Then at 1pm it’s off to St Vincent’s Hospital. Sirdan and I are having lunch with Lord Malcolm — I did see him yesterday — at a Thai restaurant near the hospital.

So no church for me today, but a special day nonetheless.

My past catches up

25 APR 2006

Got this email.

Hi Neil,

I was a former student of yours at Sydney Boys High. Perhaps you still remember my name. I certainly remember most of the stories you told us in English class, e.g. the fellow you met as a child named ‘Rear Admiral Sir Leighton Bracegirdle’. I also remember your recital of Caedmon’s hymn with proper old English pronunciation.

To cut a long story short, I am now working as a Computer Systems Engineer in the city and I am still in the office. I decided to do what I do whenever I am bored – an unclaimed money search.

Do you by any chance have ‘Thomas’ as a middle name? If so, the NSW Office of State Revenue has $76.80 of your money. Even if it’s not you, it should mean something that I thought of you when thinking of people to look up.

Indeed it does; but my middle name is not Thomas. Thanks, V.L. This sort of thing happens from time to time. 🙂

And look what intellectual stuff I taught in class, even if at that time — it was during John Howard’s first term — the reactionaries were bleating about dumbed-down syllabuses just as much as they do today! Pests.

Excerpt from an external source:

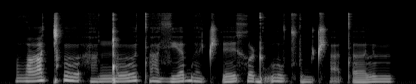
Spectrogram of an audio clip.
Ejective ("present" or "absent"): present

Oh, and I didn’t meet the Rear Admiral: he spoke to us at a school assembly, possibly for Anzac Day.


Leighton Bracegirdle in 1932